The Dundee–Aberdeen line passes through the town. The railway station, which closed to passengers in 1967, was re-opened on 17 May 2009. The opening of this station has affirmed Laurencekirk's status as a commuter town providing links to Aberdeen, Dundee and beyond.

The Laurencekirk bypass opened in 1985 as part of the project to dual the road between Perth and Aberdeen.[12] The bypass is now part of the A90. A grade-separated (flyover) junction is planned for access to Laurencekirk, eliminating a flat crossing where numerous accidents have occurred. However, in 2021 it was revealed the project had been delayed.[13]

In literature[edit]

Lewis Grassic Gibbon wrote much about The Mearns and the surrounding area in his book Sunset Song. A tribute centre can be visited at Arbuthnott a few miles from Laurencekirk.

Fred Urquhart worked on the land in the Laurencekirk district during the Second World War, and his short stories make use of his observations of rural life there.[14]

Notable residents[edit]
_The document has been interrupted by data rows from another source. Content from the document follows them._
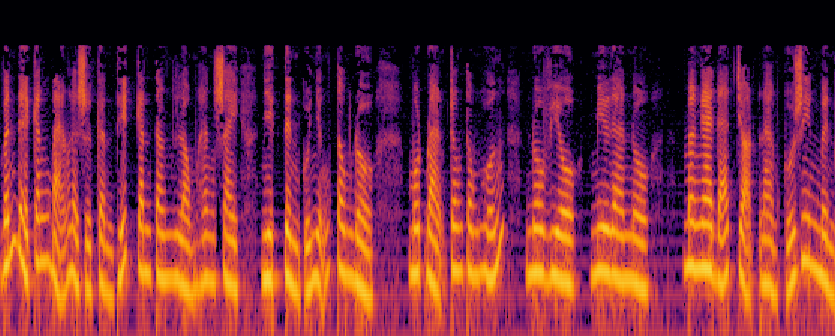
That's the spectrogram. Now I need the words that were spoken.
vấn đề căn bản là sự cần thiết canh tân lòng hăng say, nhiệt tình của những tông đồ. Một đoạn trong tông huấn Novio Milano mà Ngài đã chọn làm của riêng mình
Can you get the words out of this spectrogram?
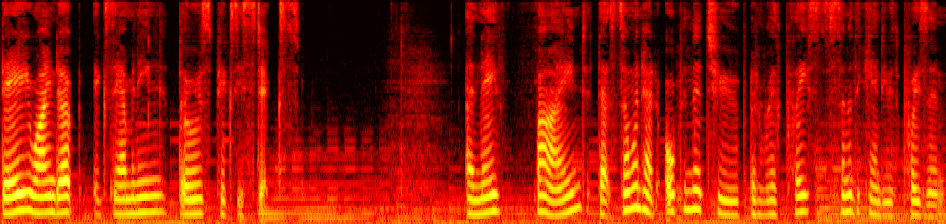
they wind up examining those pixie sticks. And they find that someone had opened the tube and replaced some of the candy with poison.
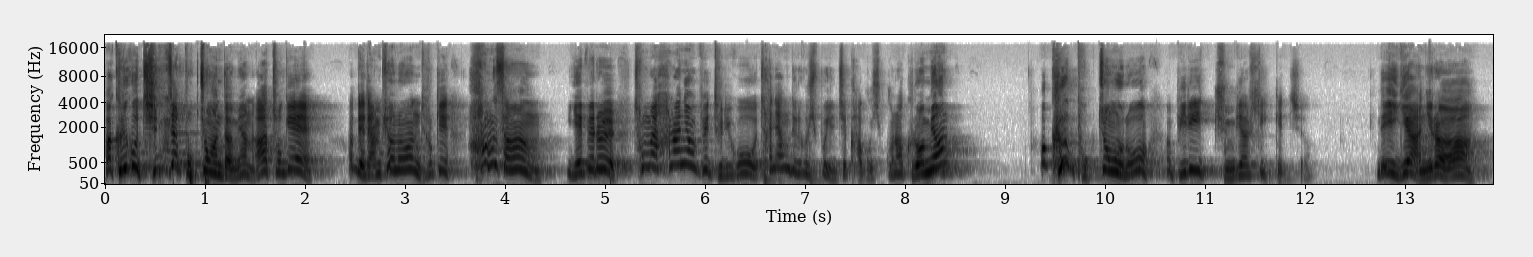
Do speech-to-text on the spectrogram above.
아, 그리고 진짜 복종한다면, 아, 저게, 아, 내 남편은 저렇게 항상 예배를 정말 하나님 앞에 드리고 찬양 드리고 싶어 일찍 가고 싶구나. 그러면 어, 그 복종으로 미리 준비할 수 있겠죠. 근데 이게 아니라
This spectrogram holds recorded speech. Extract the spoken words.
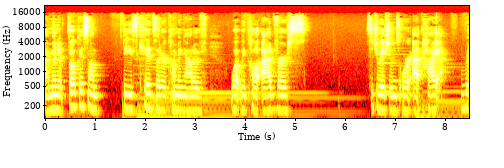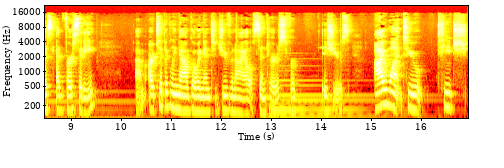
I'm going to focus on these kids that are coming out of what we call adverse situations or at high risk adversity um, are typically now going into juvenile centers for issues. I want to teach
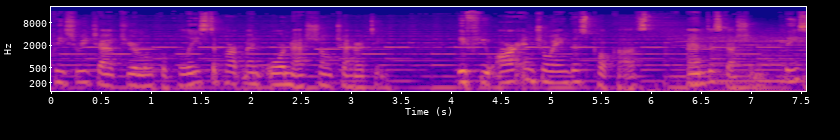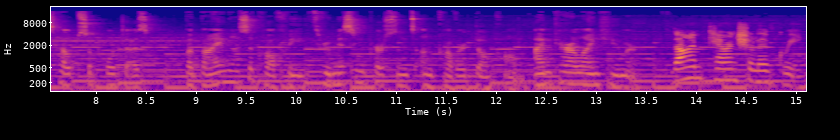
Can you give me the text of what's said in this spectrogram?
please reach out to your local police department or national charity. If you are enjoying this podcast and discussion, please help support us by buying us a coffee through missingpersonsuncovered.com. I'm Caroline Humer. And I'm Karen Shalev Greene.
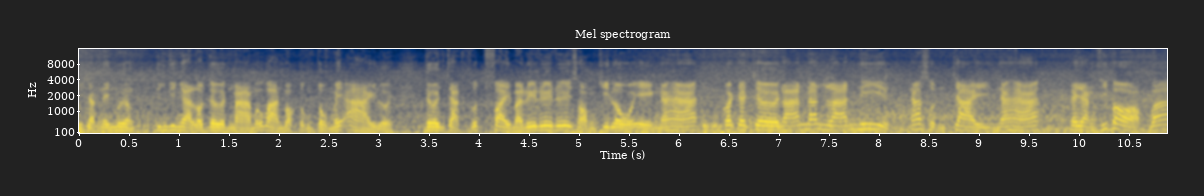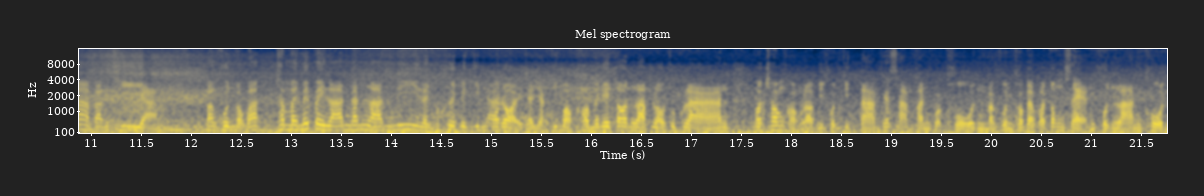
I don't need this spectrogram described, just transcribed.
อยู่จากในเมืองจริงๆอะเราเดินมาเมื่อวานบอกตรงๆ ไม่อายเลย เดินจากรถไฟมาเรื่อยๆ2กิโลเองนะฮะก็จะเจอร้านนั่นร้านนี่น่าสนใจนะฮะแต่อย่างที่บอกว่าบางทีอะ บางคนบอกว่าทำไมไม่ไปร้านนั้นร้านนี่อะไรเขาเคยไปกินอร่อย แต่อย่างที่บอกเขาไม่ได้ต้อนรับเราทุกร้าน เพราะช่องของเรามีคนติดตามแค่3,000 กว่าคน บางคนก็แบบว่าต้องแสนคนล้านคน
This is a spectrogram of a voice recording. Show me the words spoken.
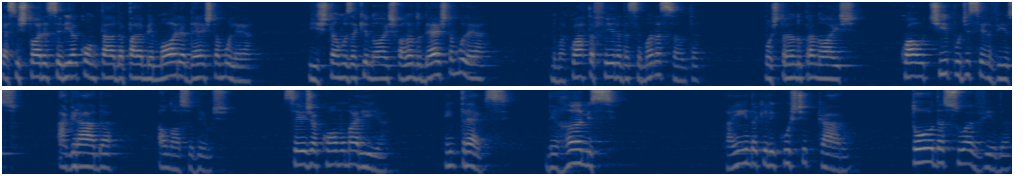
essa história seria contada para a memória desta mulher. E estamos aqui nós falando desta mulher numa quarta-feira da Semana Santa, mostrando para nós qual tipo de serviço agrada ao nosso Deus. Seja como Maria, entregue-se, derrame-se, ainda que lhe custe caro, toda a sua vida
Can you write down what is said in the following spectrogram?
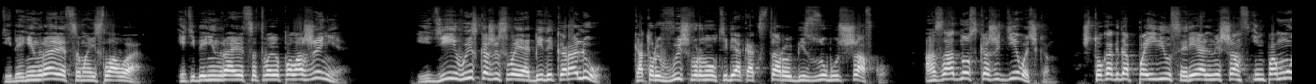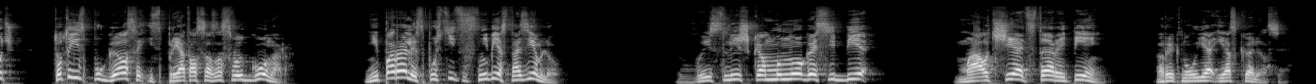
Тебе не нравятся мои слова, и тебе не нравится твое положение?» Иди и выскажи свои обиды королю, который вышвырнул тебя как старую беззубую шавку. А заодно скажи девочкам, что когда появился реальный шанс им помочь, то ты испугался и спрятался за свой гонор. Не пора ли спуститься с небес на землю? Вы слишком много себе... Молчать, старый пень! Рыкнул я и оскалился.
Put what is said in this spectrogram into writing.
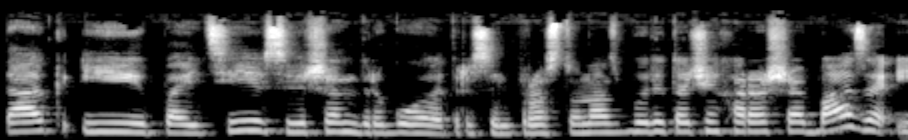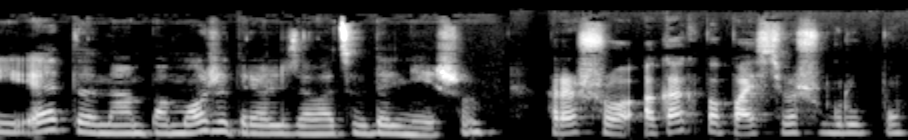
так и пойти в совершенно другую отрасль. Просто у нас будет очень хорошая база, база, и это нам поможет реализоваться в дальнейшем. Хорошо. А как попасть в вашу группу?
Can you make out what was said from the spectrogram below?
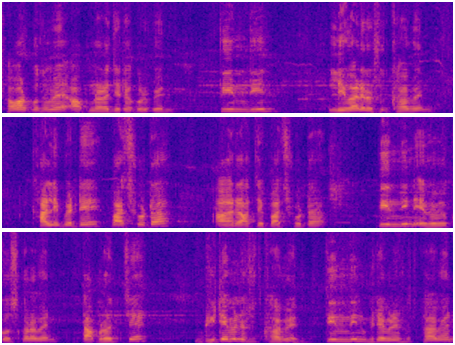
সবার প্রথমে আপনারা যেটা করবেন, তিন দিন লিভারের ওষুধ খাবেন, খালি পেটে পাঁচ ফোঁটা আর রাতে পাঁচ ফোঁটা। তিন দিন এভাবে কোর্স করাবেন, তারপর হচ্ছে ভিটামিন ওষুধ খাবেন, তিন দিন ভিটামিন ওষুধ খাবেন,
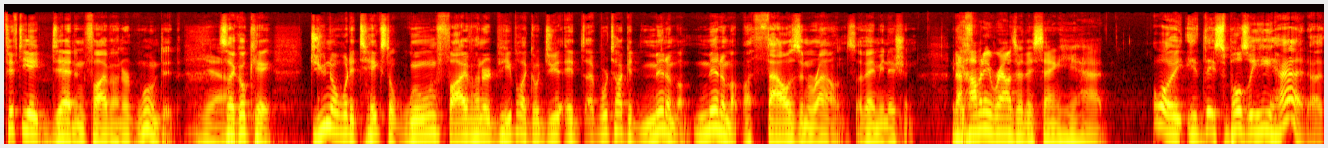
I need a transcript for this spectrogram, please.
58 dead and 500 wounded. Yeah. It's like, okay, do you know what it takes to wound 500 people? I go, do you, it, we're talking minimum, minimum, a thousand rounds of ammunition. Now, how many rounds are they saying he had? Well, he- they supposedly he had uh,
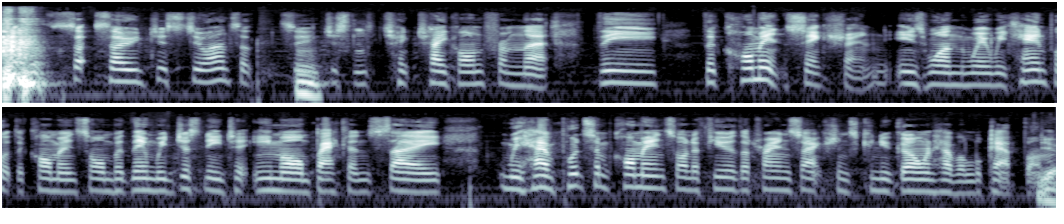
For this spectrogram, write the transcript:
Um, so, so, just to answer, to mm. just take on from that, the the comment section is one where we can put the comments on, but then we just need to email back and say we have put some comments on a few of the transactions. Can you go and have a look at them? Yeah.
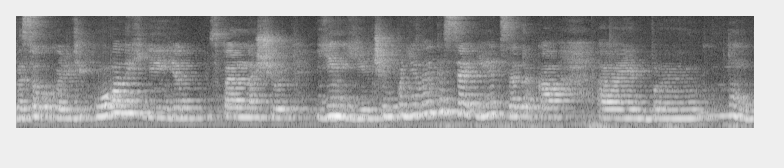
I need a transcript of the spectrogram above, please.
висококваліфікованих, і я впевнена, що їм є чим поділитися, і це така, якби ну,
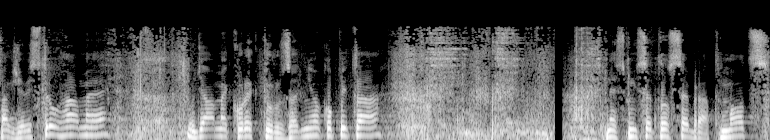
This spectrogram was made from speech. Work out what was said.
Takže vystrouháme, uděláme korekturu zadního kopita, nesmí se to sebrat moc,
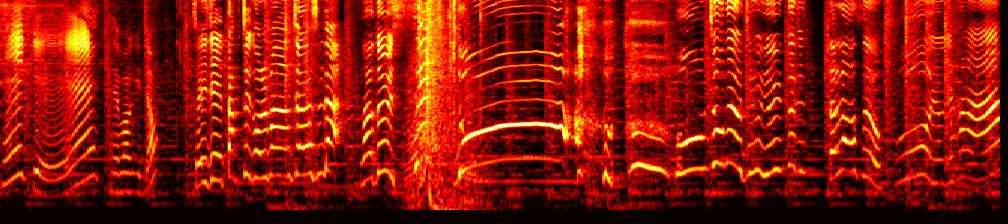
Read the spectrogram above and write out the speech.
세 개. 대박이죠? 자, 이제 딱지가 얼마 남지 않았습니다. 하나, 둘, 셋! 노! 오, 엄청나요. 지금 여기까지 날아갔어요. 오, 여기 하나,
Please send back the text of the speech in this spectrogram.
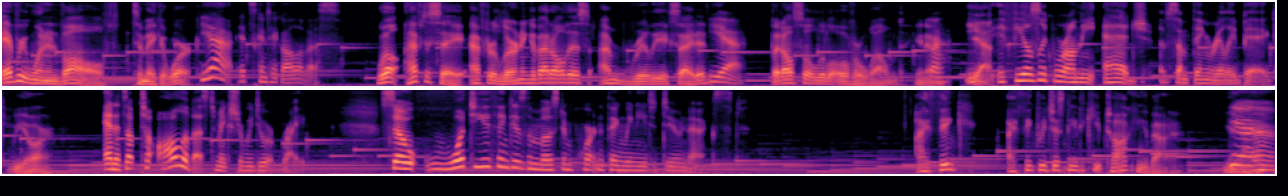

  1. ^ "Mid-2020 Population Estimates for Settlements and Localities in Scotland". National Records of Scotland. 31 March 2022. Retrieved 31 March 2022.
  2. ^ The Online Scots Dictionary
  3. ^ "Lang Toun's Rolling Stone Fry-Up". The Courier. DC Thomson. Retrieved 18 June 2020.
  4. ^ A90 Completion of Dualling - Perth to Aberdeen - 1994. HMSO. p. 5. Retrieved 17 August 2020.
  5. ^ “Laurencekirk Golf Club”, “Golf’s Missing Links”.
  6. ^ a b "BrMS 13 Records of St Laurence's Church, Laurencekirk". Archive Services Online Catalogue. University of Dundee. Retrieved 27 August 2018.
  7. ^ "Johnston Lodge". Primelocation.
  8. ^ "FARQUHAR, James (1764-1833), of Johnston Lodge, Laurencekirk; Hallgreen, Inverbervie, Kincardine and 13 Duke Street, Westminster, Mdx". History of Parliament.
  9. ^ "Home | Kincardineshire Observer".
  10. ^ "Mearns FM - From Mountain To Sea".
  11. ^ Mearns FM launch release
  12. ^ "Bypass to open tomorrow". The Press and Journal. 29 May 1985. Retrieved 15 April 2021.
  13. ^ Hall, Jamie (11 May 2021). "Upgrades to notorious north-east junction held up by unsafe bridge". Press and Journal. Retrieved 13 May 2021.{{cite web}}: CS1 maint: url-status (link)
  14. ^ a b "The Fred Urquhart Collection Series". Kennedy and Boyd. Retrieved 27 September 2017.
  15. ^ Monuments and monumental inscriptions in Scotland: The Caledonian Society of Scotland

External links[edit]